Herring Gull

Larus argentatus


Swooping in and stealing your chips, the herring gull is the 'typical seagull' and is a familiar sight at any seaside town, particularly during the breeding season. In winter it can be found on farmland, wetland and coastal habitats, inland rubbish tips, school playing fields and reservoirs throughout Britain. A large gull, it is similar in appearance to the common gull but sports a red spot on its bill. This red spot spurred one of the classic studies in animal behaviour in the 1950s, led by Niko Tinbergen. Having seen gull chicks peck at their parents' bills to encourage them to regurgitate food, he tried various dummy, parent shapes and colours to see the chicks' response. He discovered that gull chicks will peck at any long, yellow thing with a red spot in order to get food - in other words, gull chicks have a built-in preference from birth for their parents' bills; a worthwhile survival mechanism.

How to identify

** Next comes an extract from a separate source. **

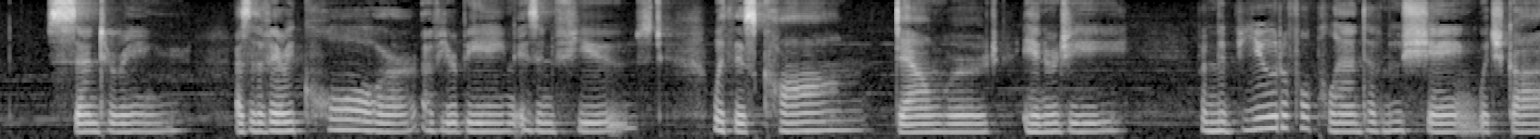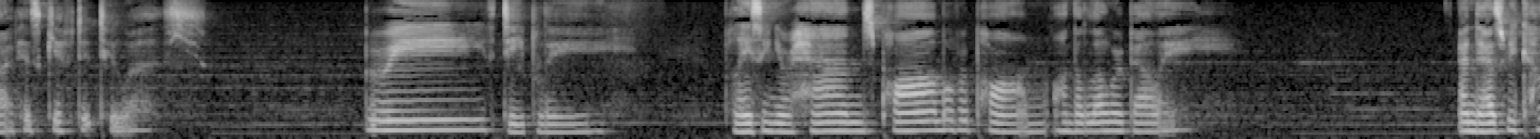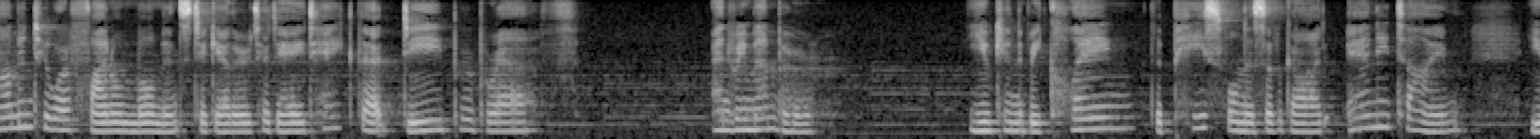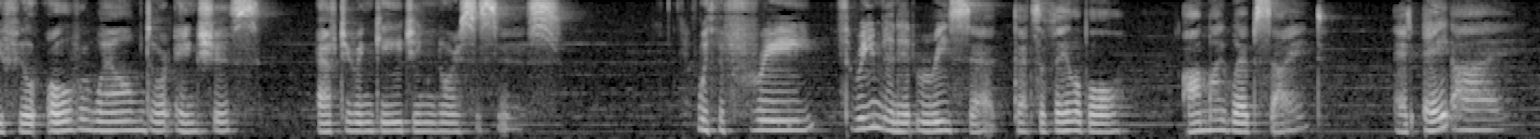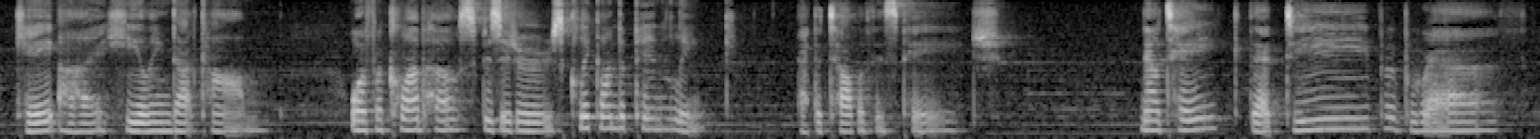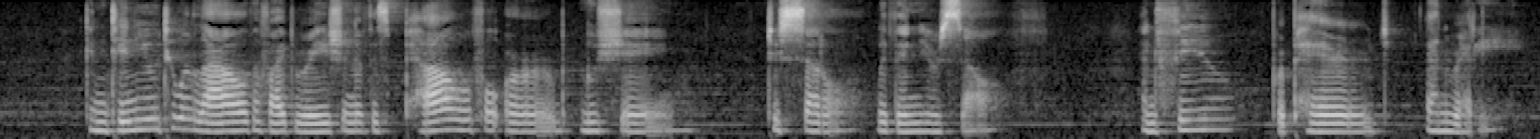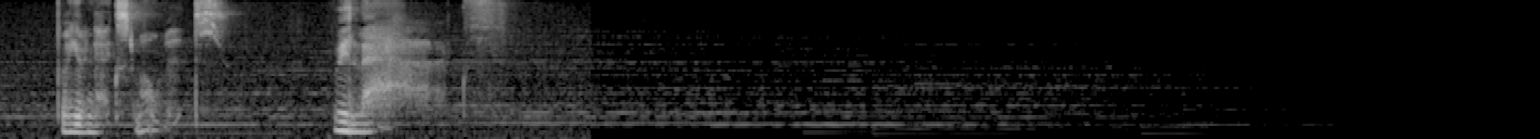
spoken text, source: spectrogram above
centering, as the very core of your being is infused with this calm, downward energy from the beautiful plant of Musheng, which God has gifted to us. Breathe deeply. Placing your hands palm over palm on the lower belly. And as we come into our final moments together today, take that deeper breath and remember you can reclaim the peacefulness of God anytime you feel overwhelmed or anxious after engaging narcissists with the free three minute reset that's available on my website at aikihealing.com. Or for Clubhouse visitors, click on the pin link at the top of this page. Now take that deeper breath Continue to allow the vibration of this powerful herb, musheng, to settle within yourself and feel prepared and ready for your next moments. Relax.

Gulls can be very difficult to tell apart, especially immature birds. Adult herring gulls are silvery-grey above and white below with pink legs. They have a white head (streaky during the winter) and black wingtips with white spots. They have a yellow bill with a red spot.

Where to find it

Widespread. Nests around the coast on cliff tops, rooftops and islands.


When to find it

  • January
  • February
  • March
  • April
  • May
  • June
  • July
  • August
  • September
  • October
  • November
  • December

How can people help

Despite the seemingly common sound of the seagull at the seashore or the expected sight of a flock of seagulls at the local tip, populations of herring gulls have dramatically declined in recent years. Over half of the UK breeding population is now confined to just ten sites. The Wildlife Trusts are working with fishermen, researchers, politicians and local people towards a vision of 'Living Seas' where marine wildlife thrives. This work has recently had a massive boost with the passing of the Marine Bill, promising sustainable development of the UK's marine environment. Do your bit for our Living Seas by supporting your local Wildlife Trust.

Species information

Common name
Herring Gull
Latin name
Larus argentatus
Gulls and seabirds
Length: 55-67cm Wingspan: 1.4m Weight: 950-1,200g Average Lifespan: 12 years
Conservation status
Classified in the UK as a Red List species under the Birds of Conservation Concern review and as a Priority Species in the UK Biodiversity Action Plan.